Seek intellectual virtues that refine your character and your resume.
That was the message psychologist and academic Barry Schwartz delivered to the Class of 2022 during Willamette’s convocation ceremony on Aug. 23.
Schwartz — a Swarthmore College professor and author of bestselling books including “Why We Work” — gave an impassioned defense of a liberal arts education. He said it arms students with the “quantitative ability, analytical acumen and expressive clarity” that can tackle big ideas, as well as a strong sense of morality.
Schwartz urged students to spend the next four years seeking and valuing the truth — in themselves and in others.
He said, “Small liberal arts institutions like this one provide the ideal environment for cultivating the kinds of virtues that will produce thoughtful, lifelong students who are good citizens and also good people.”
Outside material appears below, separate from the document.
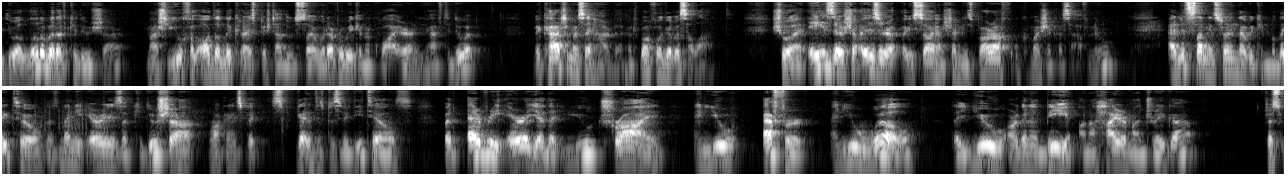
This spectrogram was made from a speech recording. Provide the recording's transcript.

In his opening address, President Steve Thorsett said students have a bright future. The university will prepare them to be “engaged leaders and shapers of society” who “make the whole world” their campus. He also addressed their parents’ state of emotion.
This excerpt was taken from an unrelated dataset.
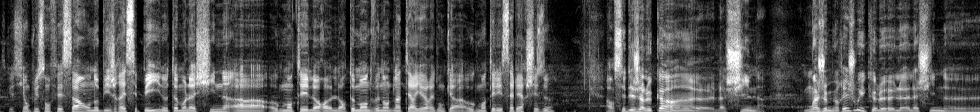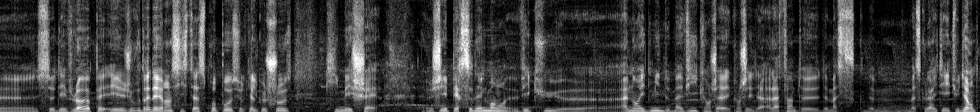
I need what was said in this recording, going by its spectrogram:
Est-ce que si en plus on fait ça, on obligerait ces pays, notamment la Chine, à augmenter leurs leur demandes venant de l'intérieur et donc à augmenter les salaires chez eux? Alors c'est déjà le cas, hein, euh, la Chine. Moi je me réjouis que la, Chine euh, se développe et je voudrais d'ailleurs insister à ce propos sur quelque chose qui m'est cher. J'ai personnellement vécu euh, un an et demi de ma vie quand à la fin de, ma, scolarité étudiante.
“This is a time of great excitement and — yes, it’s OK to admit it — great relief,” he said. “You now have our permission to grieve or to celebrate. But rest assured, any feelings of relief at this parting are totally normal, appropriate and probably totally mutual.”
Convocation is one of the highlights of Opening Days, an exciting time for the entire Willamette community — as is evident the moment first-year students step on campus.
From the cheers of Opening Days leaders for every new student who picked up their residence halls keys to the Opening Days Kick-Off dance, the warm welcome continued throughout the week as new Bearcats got acquainted with their new home and the next chapter of their life.
“I’ve cried so much! And I had to say goodbye to my cats,” said McKenzie Potter-Moen ’22, who planned to attend theatre auditions. “But I’m excited to meet my professors and to be working in theatre.”
Move-in day can be stressful for families, but not at Willamette. At Matthews Hall, dozens of student athletes, American Studies Program students, university staff and sorority members waited curbside to help families move belongings — or any last-minute purchases from the Panhellenic Council Rummage Sale — into the residence halls.
Carrying a box into Matthews, Xavier Nix ’22, a Willamette quarterback, says he enjoyed seeing all his new peers.
He joked, “I also like seeing all the stuff they brought for their rooms so I can get ideas about what to buy for mine.”
The next day at dusk, Willamette’s newest community members gathered by the Mill Stream to mark another step in their adventure.
Following the matriculation ceremony led by Chaplain Karen Wood — who taught the members of the Class of ‘22 the Willamette motto in its original Latin — students participated in the traditional candle-lighting event. One by one, with the help of Willamette staff members and alumni, they lit their candles, placed them into the water and watched them float away — a host of flickering lights embarking on both a solitary and a communal journey into the future.